■ EXERCISE DESCRIPTION
If an entry below holds a picture, leave the picture out and print the rest exactly.

■ DATA LISTING
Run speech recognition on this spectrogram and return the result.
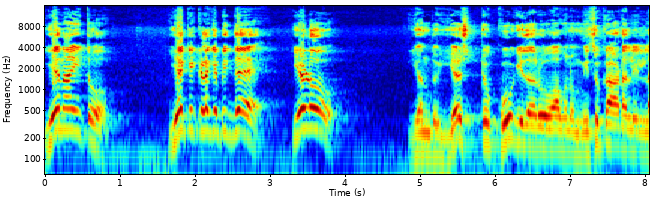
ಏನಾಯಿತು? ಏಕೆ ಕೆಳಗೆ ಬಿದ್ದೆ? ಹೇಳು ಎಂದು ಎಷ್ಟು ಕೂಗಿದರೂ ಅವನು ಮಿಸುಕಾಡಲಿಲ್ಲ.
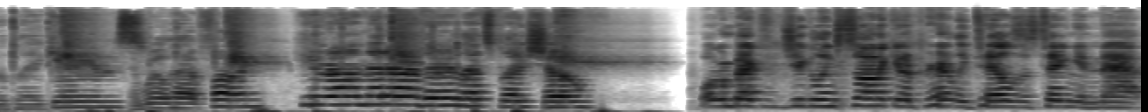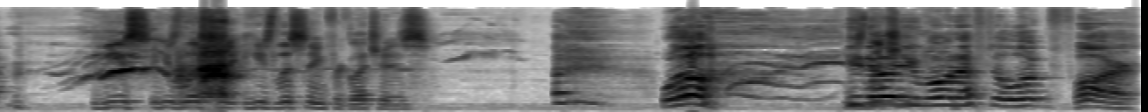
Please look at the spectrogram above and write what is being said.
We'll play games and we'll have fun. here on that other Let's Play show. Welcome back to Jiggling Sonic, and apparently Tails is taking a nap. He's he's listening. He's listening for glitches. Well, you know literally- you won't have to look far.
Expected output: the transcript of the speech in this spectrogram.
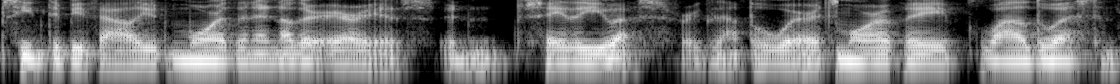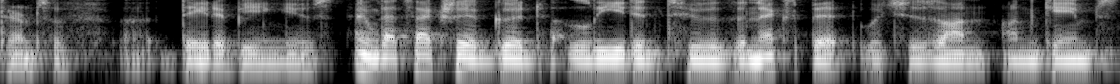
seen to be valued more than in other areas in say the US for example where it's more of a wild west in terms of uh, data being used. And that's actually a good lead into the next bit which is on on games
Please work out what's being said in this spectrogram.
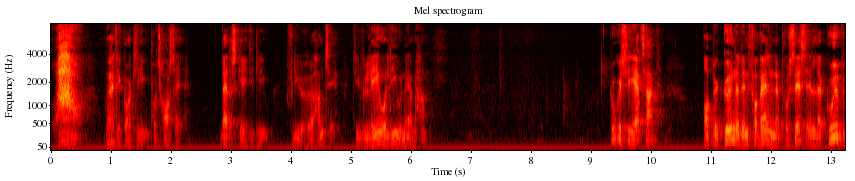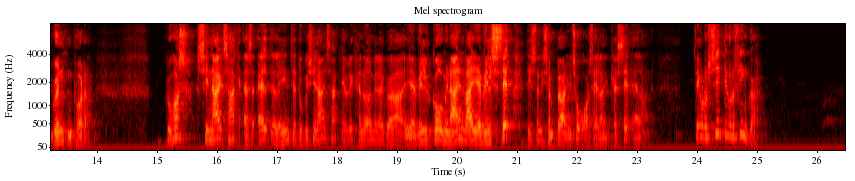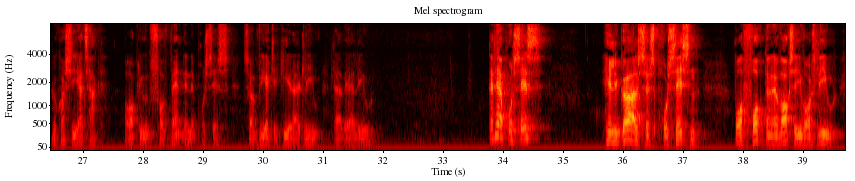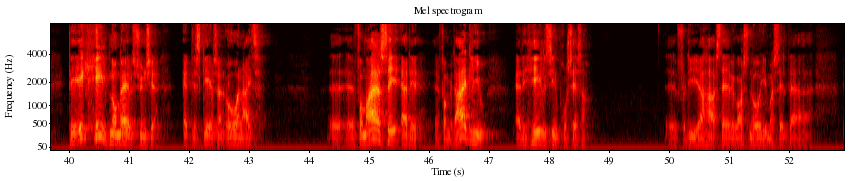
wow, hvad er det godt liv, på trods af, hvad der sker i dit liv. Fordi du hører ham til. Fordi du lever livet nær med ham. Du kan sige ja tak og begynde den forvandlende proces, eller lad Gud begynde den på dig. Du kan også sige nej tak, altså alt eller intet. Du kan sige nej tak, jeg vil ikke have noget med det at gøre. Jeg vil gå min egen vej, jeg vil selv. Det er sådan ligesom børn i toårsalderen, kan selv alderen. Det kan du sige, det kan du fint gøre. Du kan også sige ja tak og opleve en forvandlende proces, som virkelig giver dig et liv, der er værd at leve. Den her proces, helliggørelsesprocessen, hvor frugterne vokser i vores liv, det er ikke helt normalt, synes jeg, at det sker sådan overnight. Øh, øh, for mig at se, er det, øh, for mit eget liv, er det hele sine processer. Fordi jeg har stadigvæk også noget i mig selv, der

■ ANSWER AREA
Run speech recognition on this spectrogram and return the result.
ಏನಾಯಿತು? ಏಕೆ ಕೆಳಗೆ ಬಿದ್ದೆ? ಹೇಳು ಎಂದು ಎಷ್ಟು ಕೂಗಿದರೂ ಅವನು ಮಿಸುಕಾಡಲಿಲ್ಲ.
Please look at the spectrogram above and write what is being said.
We'll play games and we'll have fun. here on that other Let's Play show. Welcome back to Jiggling Sonic, and apparently Tails is taking a nap. He's he's listening. He's listening for glitches. Well, you know literally- you won't have to look far.
Expected output: the transcript of the speech in this spectrogram.
seen to be valued more than in other areas in say the US for example where it's more of a wild west in terms of uh, data being used. And that's actually a good lead into the next bit which is on on games
Please work out what's being said in this spectrogram.
wow, hvad er det godt liv, på trods af, hvad der sker i dit liv. Fordi du hører ham til. Fordi du lever livet nær med ham. Du kan sige ja tak og begynde den forvandlende proces, eller lad Gud begynde den på dig. Du kan også sige nej tak, altså alt eller intet. Du kan sige nej tak, jeg vil ikke have noget med det at gøre. Jeg vil gå min egen vej, jeg vil selv. Det er sådan ligesom børn i toårsalderen, kan selv alderen. Det kan du sige, det kan du fint gøre. Du kan også sige ja tak og opleve en forvandlende proces, som virkelig giver dig et liv, der er værd at leve. Den her proces, helliggørelsesprocessen, hvor frugterne vokser i vores liv, det er ikke helt normalt, synes jeg, at det sker sådan overnight. Øh, øh, for mig at se, er det, øh, for mit eget liv, er det hele sine processer. Fordi jeg har stadigvæk også noget i mig selv, der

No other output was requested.